The water here falls from the sky in snowflakes and it makes for great fun sliding down hills with my brother in those precious moments when sibling rivalry hasn’t taken over. Detroit has urban things like the Henry Ford museum where my classmates and I saw the chair that President Lincoln was sitting in when he was shot.
“Miss Jones, is that his blood?”
“No, it’s the pomade they used to put in their hair.”
“Sam, what’s pomade?”
“I dunno. I think it’s blood.”
“Yeah, me too!”
Michigan also meant family as once every couple of months my Mum bundled us into the car for the three hour journey “up north” to see relatives and, from my perspective, go to the lake. Lake Huron was a wonderland in those days with giant plaster animals on the beach containing slides and swings and firemen’s poles. There were precious Petosky stones to search for which I didn’t recognise as fosilised coral until I was in high school. But the lake was best in winter. In the daytime people would ice skate along the shore and at night it became a game to spot the glow of the ice fishermen’s lights in the little temporary shelters.
We also explored the woods which were full of exciting things like bear poo and half-eaten prey of some bird or animal. We never played cowboys and Indians…only Indians. We really wanted to believe that we could live like native people and survive in the wild, but in reality we were fortified by pierogies and potato salad (family recipe)until the sun went down and adults called us in.
After those days we lived in the tornado alley towns of Omaha and Kansas City. Scary days when the sky went black, sirens went off, and we hid in the basement with Mum and Dad listening for the telltale train sound. It wasn’t like this in Little House on the Prairie. But there were blizzards which seemed fun for children, but not for my parents who busied themselves stocking up the survival box as they did the hurricane box in southern Florida. Same cans of Spam and stew for different potential disasters.

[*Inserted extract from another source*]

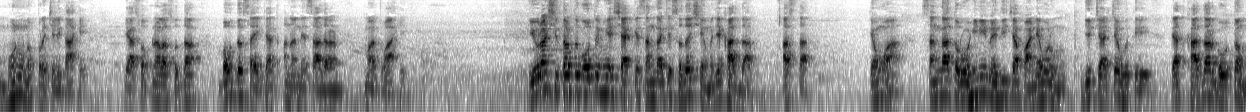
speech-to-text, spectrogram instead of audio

And there were other homes in other states every two years on average. By 18, the pattern had set and I carried on to the UK, Vietnam, Japan and New Zealand after that. Of course, Lake Huron doesn’t freeze anymore and our house in Miami is long gone thanks to a hurricane. Sometimes I’m surprised at how much focus there is on place when defining home. Home is much more than place to me.